Shorter Follow-up for Aspiration-Negative Breast Masses

October 1, 2001

SEATTLE-A 1-year follow-up with mammography appears to be sufficient to detect any false-negative results of ultrasound-guided fine-needle aspiration in patients with nonpalpable breast masses, according to a study from the Montefiore Medical Center, Bronx, NY. Shalom Buchbinder, MD, director of mammography, presented the study at the 101st Annual Meeting of the American Roentgen Ray Society.

SEATTLE—A 1-year follow-up with mammography appears to be sufficient to detect any false-negative results of ultrasound-guided fine-needle aspiration in patients with nonpalpable breast masses, according to a study from the Montefiore Medical Center, Bronx, NY. Shalom Buchbinder, MD, director of mammography, presented the study at the 101st Annual Meeting of the American Roentgen Ray Society.

The retrospective study evaluated the necessity for the currently recommended but controversial 2-year follow-up. These 2 years are often a time of anxious uncertainty for patients and physicians alike, Dr. Buchbinder said. A shorter follow-up would be preferable—provided that it caught any false-negative results of fine-needle aspiration.

"Essentially, we wanted to see how long it would take for our false-negative aspirations to manifest themselves with malignancy," he explained.

The researchers reviewed all of the cases of nonpalpable masses detected by mammograms or sonograms and sampled by ultrasound-guided fine-needle aspiration between January 1995 and March 1998. The sampling was performed with a 25- or 27-gauge needle under ultrasound guidance, and the samples were immediately handed to a cytopathologist, who prepared the slides and made an initial and final interpretation (benign, malignant, or atypical).

"This triad of mass lesions only, ultrasound guidance, and on-site, specialized cytopathologists is really necessary in order to maximize the correct diagnosis of these fine-needle aspirations," Dr. Buchbinder emphasized in his talk.

The investigators did not use fine-needle aspiration to sample microcalcifications because these lesions often represent heterogeneous populations of cells, and aspiration harvests only a small sample. In contrast, samples from masses allow greater diagnostic certainty. "We assume that a mass has a relatively homogeneous population of cells and that any harvesting from that mass will be representative of that mass," he said.

Specialized cytopathologists are also essential for the success of an ultrasound-guided fine-needle aspiration program. "We are fortunate at Albert Einstein-Montefiore that we have a group that initially trained at the Karolinska Institute in Sweden, which is one of the preeminent cytopathology centers in the world," he said.

The results of fine-needle aspiration cytopathology were benign in 85 cases, malignant in 11 cases, and atypical (not to be confused with atypical ductal hyperplasia) in 21 cases, Dr. Buchbinder said. The patients with malignant results underwent excisional biopsy, and the patients with atypical results were advised to undergo excisional biopsy to verify the diagnosis. All of the patients were advised to have mammograms at 6-month intervals.
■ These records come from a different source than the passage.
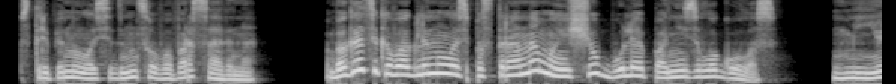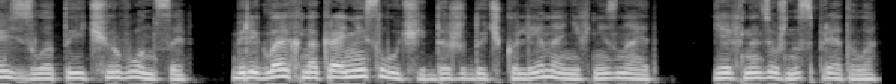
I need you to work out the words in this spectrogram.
— встрепенулась Одинцова-Варсавина. Богатикова оглянулась по сторонам и еще более понизила голос. «У меня есть золотые червонцы. Берегла их на крайний случай. Даже дочка Лена о них не знает. Я их надежно спрятала.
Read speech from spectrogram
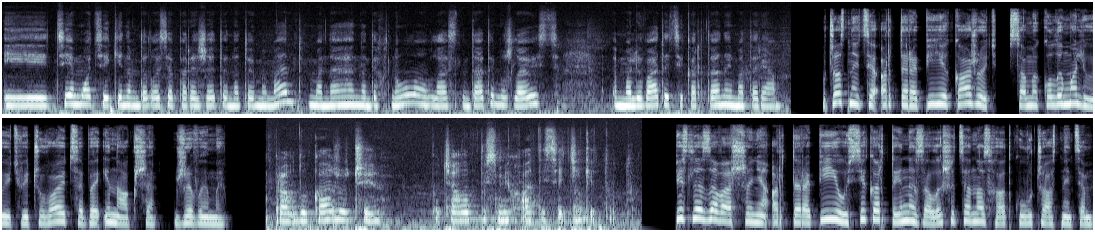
І ті емоції, які нам вдалося пережити на той момент, мене надихнуло власне дати можливість малювати ці картини матерям. Учасниці арт-терапії кажуть, саме коли малюють, відчувають себе інакше, живими. Правду кажучи, почала посміхатися тільки тут. Після завершення арт-терапії усі картини залишаться на згадку учасницям.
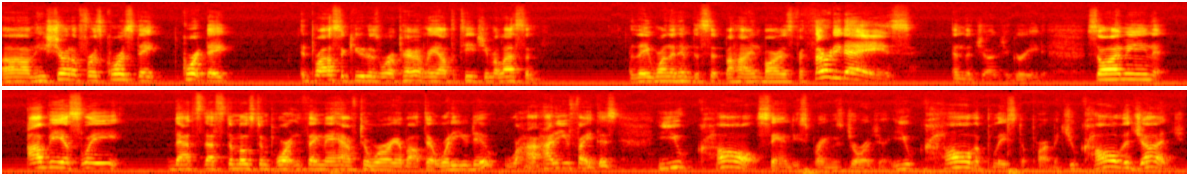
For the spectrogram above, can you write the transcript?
Um, he showed up for his court date, court date, and prosecutors were apparently out to teach him a lesson. They wanted him to sit behind bars for 30 days, and the judge agreed. So I mean, obviously, that's that's the most important thing they have to worry about there. What do you do? How, how do you fight this? You call Sandy Springs, Georgia. You call the police department. You call the judge.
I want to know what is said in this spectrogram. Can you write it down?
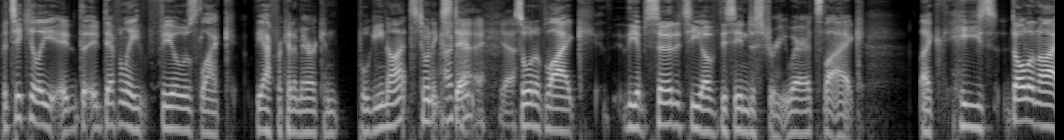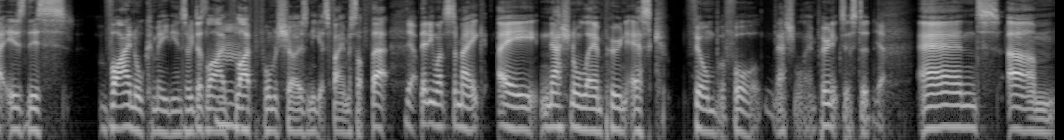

The compliance with mammography at 6-month intervals was less than ideal. About 25% of the patients underwent mammography at 6 months, 51% at 12 months, 21% at 18 months, and 97% at approximately 24 months, Dr. Buchbinder said. The lesions were excised in three cases because the patients did not want to deal with the uncertainty, he said.

During the entire 24-month mammographic follow-up in the 85 patients with negative aspiration results, only one true false-negative aspiration result was detected, Dr. Buchbinder said. "This small number somewhat limits the ability to establish length of time before a malignant manifestation appears but, at the same time, strongly supports the correctness of the initial diagnosis," he said.

The missed cancer was detected on a mammogram performed at 12 months of follow-up in a patient who had not had a mammogram at 6 months. This case occurred early in the implementation of the ultrasound-guided fine-needle aspiration program at Montefiore, Dr. Buchbinder noted, and they have since had no known false-negative aspiration results.

The sensitivity, specificity, positive predictive value, and negative predictive value of fine-needle aspiration plus mammography were all 100% at 12 months. The second year of follow-up after a negative result on aspiration did not add any benefit, Dr. Buchbinder concluded.

"By 12 months, everybody who indeed had cancer was identified. Conversely, all benign diagnosis, confirmed by the initial aspiration and incorporating the follow-up 12-month mammography, proved to be benign at 12 months as well," he said.